So an example for your puppy, you are walking down the street with your new bundle on a leash (after vaccinations!!) and you spot a larger dog or perhaps a breed that receives negative press, you tense up slightly a little concerned that harm could come to you or your puppy. If this situation turns out badly then you will not only reinforce your own fear but will then start a fear in your puppy which can potentially take a long time with a lot of hard work to solve.

So how do you avoid these scenarios? By remaining calm and being ready to give tasty treats every time you feel your puppy is unsure. If however it is you who is frightened then turn and walk the other way. It is a very simple thing to do. Paint a picture in your mind of a positive outcome and relax, chances are nothing will happen anyway! In turn your puppy will detect your calm and will feel secure that YOU can deal with any situation. We once had a lovely woman attend puppy class with a 14 week old toy breed; on her form it said her puppy was really terrified of Rottweiler’s. When I questioned her regarding this, I thought that her delightful bundle (who appeared bomb proof) had had a negative experience with the breed. It turned out her puppy had never met one! The lady herself had a bad experience with a previous dog of hers and was carrying that bad experience over. Can you imagine if that lady had seen a rottie, she would have scooped that puppy up in sheer panic and potentially created a problem! Instead we had a previous client come in with her Rottweiler and let the lady handle that dog; turns out she fell for the breed (not a difficult thing to do)

The other common one is excitement to visitors into the home, your puppy is only reacting to you rushing to answer the door. If your puppy is excited at the prospect of you opening the door imagine what they are going to be like when you actually open it. Remain calm ask for a little distance and then open the door. Stick a note on your door, learner puppy please be patient!

Get them used to loud bangs, traffic, vet waiting rooms, buses, trains, wheelie bins, children, old people, people in high vis vests etc. You SHOULD do this before vaccination, carry them though don’t let them walk. You more than likely have a three to four week wait before they are fully covered and by that time it’s probably too late!dylan

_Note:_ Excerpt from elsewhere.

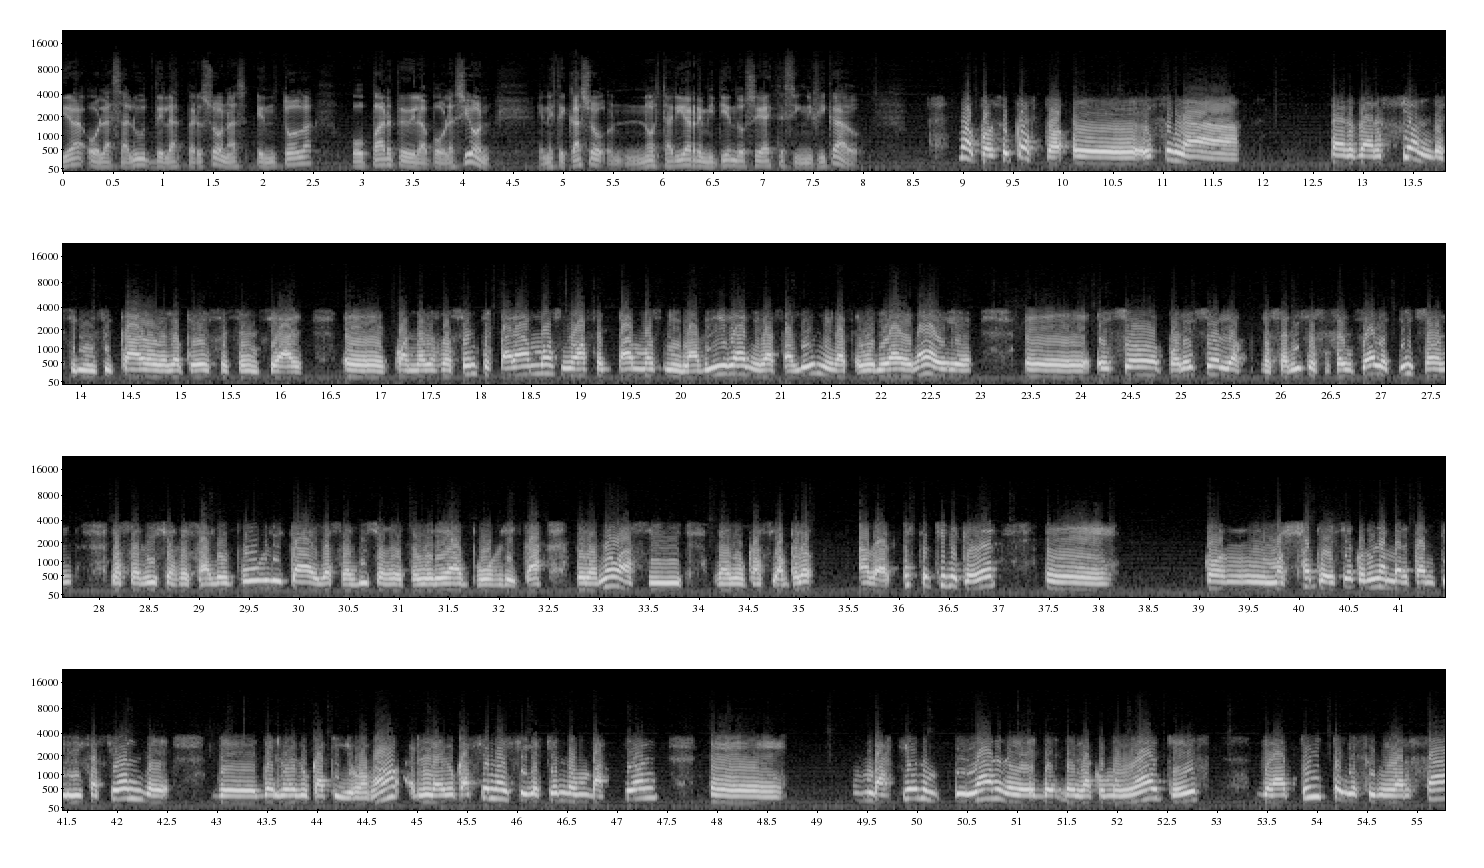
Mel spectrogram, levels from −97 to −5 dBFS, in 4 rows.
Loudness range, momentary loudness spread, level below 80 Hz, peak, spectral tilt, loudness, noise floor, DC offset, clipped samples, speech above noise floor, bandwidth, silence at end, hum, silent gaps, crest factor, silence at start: 10 LU; 12 LU; -70 dBFS; -14 dBFS; -7 dB/octave; -27 LUFS; -65 dBFS; under 0.1%; under 0.1%; 39 dB; 7.2 kHz; 0 s; 50 Hz at -65 dBFS; none; 14 dB; 0 s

With my puppies it’s all about the social in the early days, short trips on a busy high street armed with kibble & liver….Kibble for average things like woman or parked cars and liver for harder things like buses, push chairs and children. This helps them build up good experiences with things. I put on the history channel whilst we play, there is always war documentaries on with plenty bangs, I have this down low at first and then build it up, if at any stage your puppy looks a little freaked then turn it down you’ve went to fast. This is firework preparation. I take them to the local school at home time, I let the kids come and say hi, I give the kids kibble to feed them so long as the puppy sits ,You should already be doing this by carrying them! I start with quiet kids and by the end of a week kids are screaming with excitement, stroking and enjoying giving the puppy a biscuit, I will add here however make sure that your puppy is COMFORTABLE with fuss, you don’t want to cause the opposite and make them frightened. I also sit at the bus station, train station, park benches, outside supermarkets, anywhere I think my dog may one day have to go. Armed with kibble, liver & peanut butter biscuits! Just sitting watching the world go by is an excellent training session in itself.

So get creative and get out there!!!

The power of positivity X©